Ging was also arranging to get support from an international funding agency to pay for our flights. But it took a while for them to confirm. As a safety net, I asked Aernout to just pay and book for our flights; we would just pay him as soon as we got the fund. Aernout agreed. He then asked me to text him our passport details.
The consul arrived in our hotel room. At last, we can now leave the hotel. There were several police officers that escorted us to the lobby of the hotel. We waited for a few minutes at the lobby while the driver of the consul get their car. We saw several fundamentalists that were still at the lobby. I saw one of them smiling a mocking triumphant smile as we walked out of the hotel.
When we arrived at the house of the consul, Ging got a call from the Urgent Action Fund for Women, telling her that they would be booking and pay for our return tickets.
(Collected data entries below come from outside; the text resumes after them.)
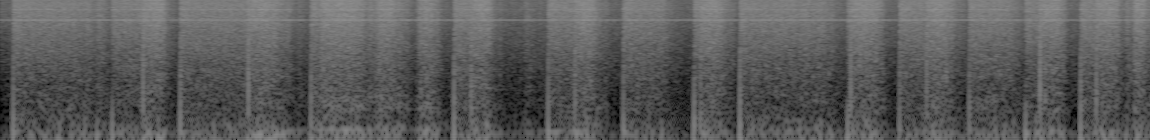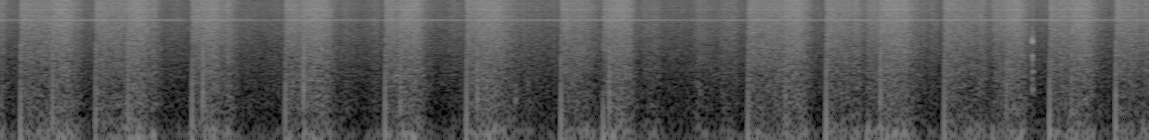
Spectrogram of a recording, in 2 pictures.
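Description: Wind gusts rumble outdoors in bursts.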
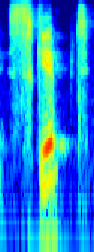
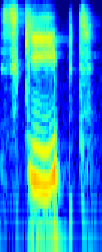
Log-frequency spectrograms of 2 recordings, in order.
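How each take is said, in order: First: The vowel is a short i sound. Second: The vowel is a long ee sound. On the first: The speaker calls it right. "use a short I" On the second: The speaker calls it wrong. "instead of saying ski, skeeped"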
I then told Aernout that there was no need to buy our tickets anymore.
As soon as I lay down on the bed, I immediately fell asleep. My body just gave up from all the stress, tension and terror.
Saturday, 27 March
Since our flight back to Manila was in the late afternoon, we decided to buy souvenirs before going to the airport.
After buying our souvenirs, we got our stuff from the house of the consul and went straight to the hotel in a taxi. We were too early for our flight. JJ and Hender decided to buy some Indonesian delicacies. Hender told me that while they were at the store, someone asked her where they were from. When she said “from the Philippines”, the attendant told her, “Oh, the Conference?” We felt a bit scared.
When we were about to enter the airport, we saw Tesa, Myrza, and their little daughter arrived. Tesa told us that the lives of the local participants might be endangered as the fundamentalists got hold of the list of the name of all the participants.
Sunday, 28 March
We knew that the Surabaya crisis wasn’t finished yet. When we were back in Manila, we found out that the office of the Gaya Nusantara, the local organizer, was sealed by the fundamentalists and the staff are now working at home. Moreover, the Ministry of Religious Affairs are now considering to file criminal charges against the local organizers. The crime: Blasphemy.
“What happens in Vegas, stays in Vegas,” the cliché goes. But we know that this isn’t true with Surabaya for the terror, the pain, the tension we experienced in Surabaya are lingering on. Some of us are still trying to process what happened. Tears were shed and are still continue to be shed by others. Personally speaking, I can still feel the trauma and I’m afraid I am making my boyfriend unfairly experience the effects of this trauma by making mountains out of ant hills – hopefully, his patience and understanding will not run out sooner than the pace of my full recovery.
What happened in Surabaya is one of those ominous signs that religious fundamentalism is on the rise. What happened in Surabaya is a victory that will surely inspire those people who are against our existence to strengthen their delusion that their delusions have more right to exist in this world than us. But what happened in Surabaya will also be a source of strength to those who are still finding the courage to stand up.
This is a reminder that our work is not yet done and how much work is still waiting for us. Wake up! This ordeal is telling us. Wake up and reclaim your freedom!
My warmest gratitude:
To the local organizers for doing their best! Your bravery is admirable!
To the honorary Philippine consulate in Surabaya, thank you for fetching us from the hotel and for sheltering us.
And to Aernout Schram de Jong, my ever-supportive friend, affectionate lover, and reassuring warmth, thank you for staying with me all throughout this ordeal by calling me almost every 30-minutes. This ordeal made me realize how deeply in love I was with you and how deeply you cared for me…
Sass Rogando Sasot is a transpinay transgender rights activist. She is one the Communication Officers in Asia of ILGA; a columnist for Outrage Magazine, the Philippines first online LGBTZine, and one of founders of the Society of Transsexual Women of the Philippines (STRAP), the first transgender rights and support advocacy group in the Philippines.